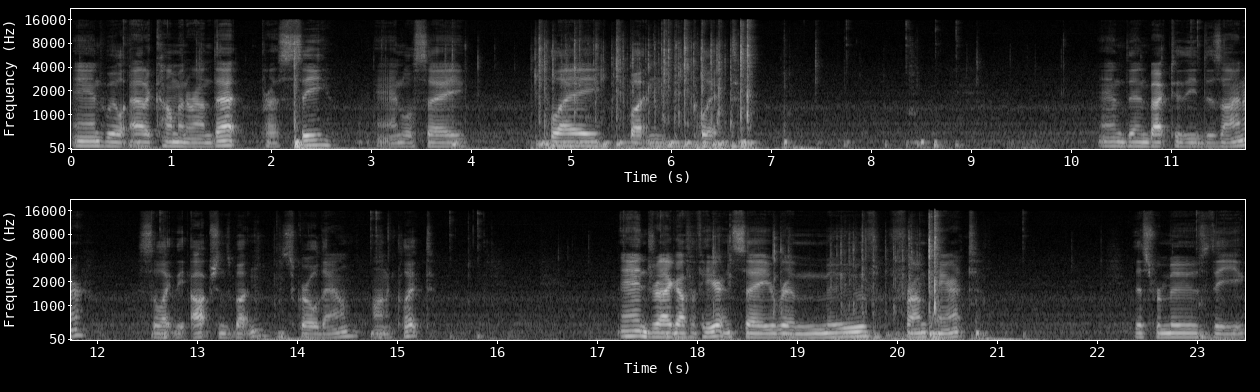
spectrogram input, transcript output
And we'll add a comment around that. Press C and we'll say play button clicked. And then back to the designer. Select the options button, scroll down on clicked and drag off of here and say remove from parent. This removes the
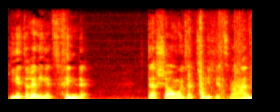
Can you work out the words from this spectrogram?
hier drin jetzt finde, das schauen wir uns natürlich jetzt mal an.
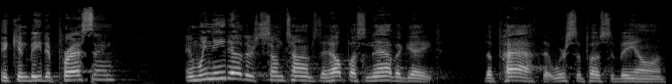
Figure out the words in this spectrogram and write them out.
it can be depressing, and we need others sometimes to help us navigate the path that we're supposed to be on.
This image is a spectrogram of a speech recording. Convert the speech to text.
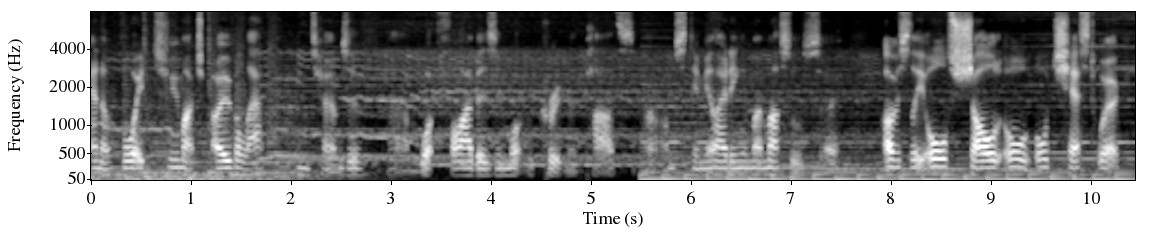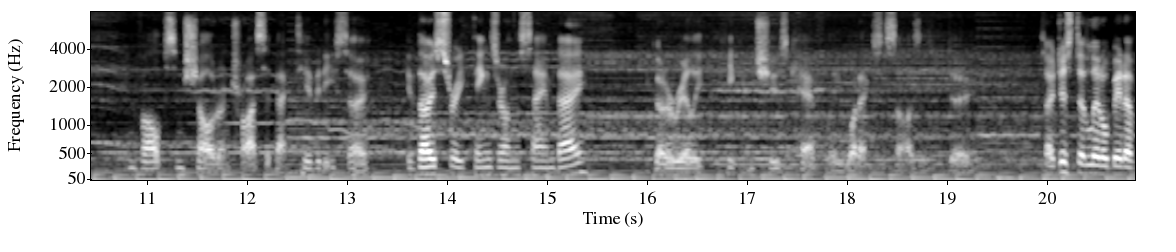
and avoid too much overlap in terms of um, what fibers and what recruitment paths I'm stimulating in my muscles. So obviously all shoulder, all, all chest work involves some shoulder and tricep activity. So if those three things are on the same day, you've got to really pick and choose carefully what exercises you do. So just a little bit of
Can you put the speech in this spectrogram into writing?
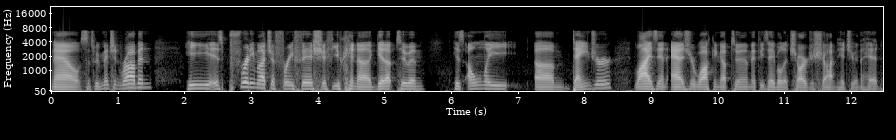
Now, since we've mentioned Robin, he is pretty much a free fish if you can uh, get up to him. His only um, danger lies in as you're walking up to him if he's able to charge a shot and hit you in the head.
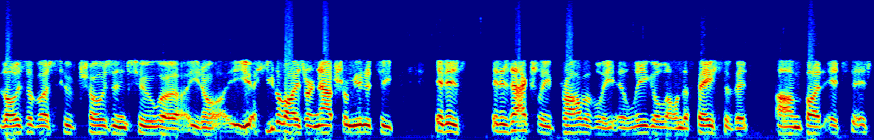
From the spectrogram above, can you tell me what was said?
those of us who've chosen to, uh, you know, utilize our natural immunity. It is it is actually probably illegal on the face of it, um, but it's, it's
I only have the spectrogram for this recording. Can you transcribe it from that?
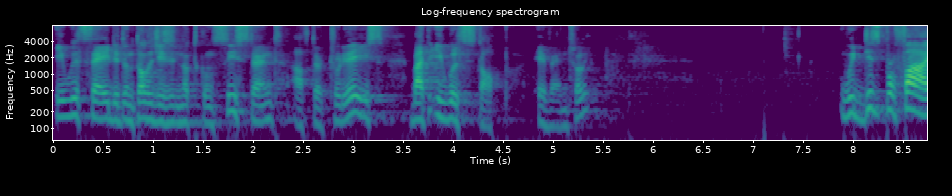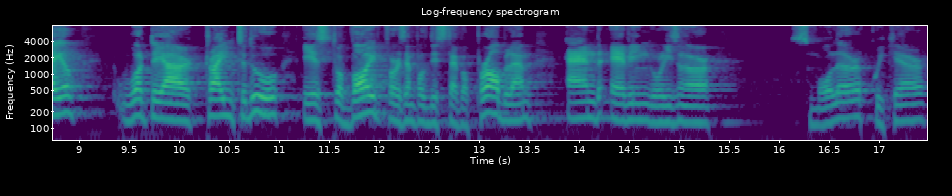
it will say the ontology is not consistent after three days, but it will stop eventually. With this profile, what they are trying to do is to avoid, for example, this type of problem and having reasoner smaller, quicker,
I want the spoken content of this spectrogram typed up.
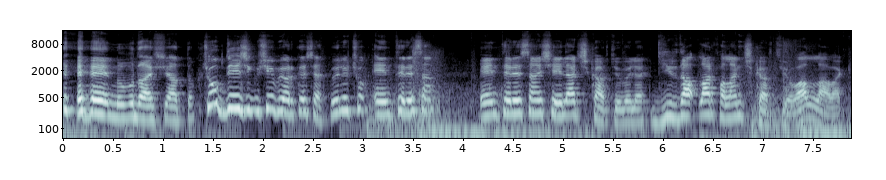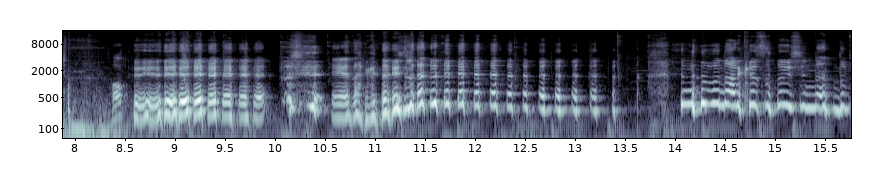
Noob'u da aşağı attım. Çok değişik bir şey yapıyor arkadaşlar. Böyle çok enteresan enteresan şeyler çıkartıyor böyle girdaplar falan çıkartıyor vallahi bak. Hop. evet arkadaşlar. Noob'un arkasına ışınlandım.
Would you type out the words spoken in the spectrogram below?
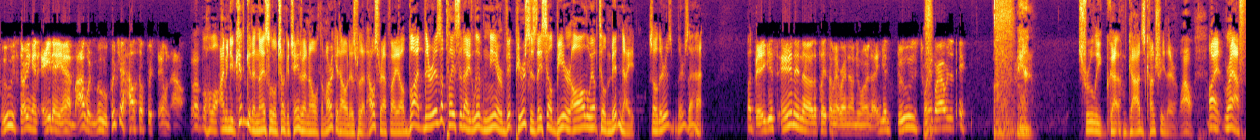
booze starting at 8 a.m.? I would move. Put your house up for sale now. Well, I mean, you could get a nice little chunk of change right now with the market how it is for that house, Raphael. But there is a place that I live near, Vic Pierce's. They sell beer all the way up till midnight. So there is there's that. But Vegas and in uh, the place I'm at right now, New Orleans, I can get booze 24 hours a day. Man, truly God's country there. Wow. All right, Raph,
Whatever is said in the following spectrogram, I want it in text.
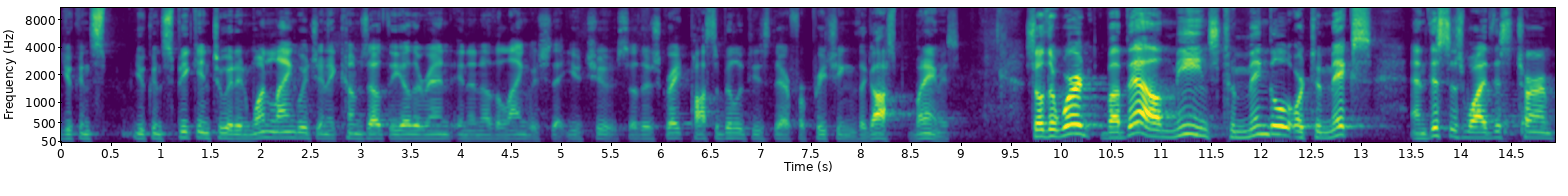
you can, you can speak into it in one language and it comes out the other end in another language that you choose. So there's great possibilities there for preaching the gospel. But anyways, so the word Babel means to mingle or to mix, and this is why this term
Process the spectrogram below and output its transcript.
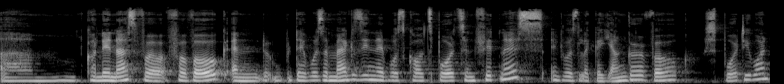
um, Condé Nast for, for Vogue and there was a magazine that was called Sports and Fitness. It was like a younger Vogue, sporty one.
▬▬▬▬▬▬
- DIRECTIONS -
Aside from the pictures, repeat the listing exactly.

- THE COMPLETED TASK -
spectrogram input, transcript output
And we'll add a comment around that. Press C and we'll say play button clicked. And then back to the designer. Select the options button, scroll down on clicked and drag off of here and say remove from parent. This removes the
Can you work out the words from this spectrogram?
hier drin jetzt finde, das schauen wir uns natürlich jetzt mal an.
Figure out the words in this spectrogram and write them out.
it can be depressing, and we need others sometimes to help us navigate the path that we're supposed to be on.
This image is a spectrogram of a speech recording. Convert the speech to text.
and avoid too much overlap in terms of um, what fibers and what recruitment paths I'm stimulating in my muscles. So obviously all shoulder, all, all chest work involves some shoulder and tricep activity. So if those three things are on the same day, you've got to really pick and choose carefully what exercises you do. So just a little bit of
Can you put the speech in this spectrogram into writing?
Now, since we've mentioned Robin, he is pretty much a free fish if you can uh, get up to him. His only um, danger lies in as you're walking up to him if he's able to charge a shot and hit you in the head.
From the spectrogram above, can you tell me what was said?
those of us who've chosen to, uh, you know, utilize our natural immunity. It is it is actually probably illegal on the face of it, um, but it's, it's
I only have the spectrogram for this recording. Can you transcribe it from that?
it will say the ontology is not consistent after three days, but it will stop eventually. With this profile, what they are trying to do is to avoid, for example, this type of problem and having reasoner smaller, quicker,
I want the spoken content of this spectrogram typed up.
Noob'u da aşağı attım. Çok değişik bir şey yapıyor arkadaşlar. Böyle çok enteresan enteresan şeyler çıkartıyor böyle girdaplar falan çıkartıyor vallahi bak. Hop. evet arkadaşlar. Noob'un arkasına ışınlandım.
Would you type out the words spoken in the spectrogram below?
booze starting at 8 a.m.? I would move. Put your house up for sale now. Well, I mean, you could get a nice little chunk of change right now with the market how it is for that house, Raphael. But there is a place that I live near, Vic Pierce's. They sell beer all the way up till midnight. So there is there's that. But Vegas and in uh, the place I'm at right now, New Orleans, I can get booze 24 hours a day. Man, truly God's country there. Wow. All right, Raph,
Whatever is said in the following spectrogram, I want it in text.
you can, you can speak into it in one language and it comes out the other end in another language that you choose. So there's great possibilities there for preaching the gospel. But anyways, so the word Babel means to mingle or to mix, and this is why this term
Process the spectrogram below and output its transcript.
um, Condé Nast for, for Vogue and there was a magazine that was called Sports and Fitness. It was like a younger Vogue, sporty one.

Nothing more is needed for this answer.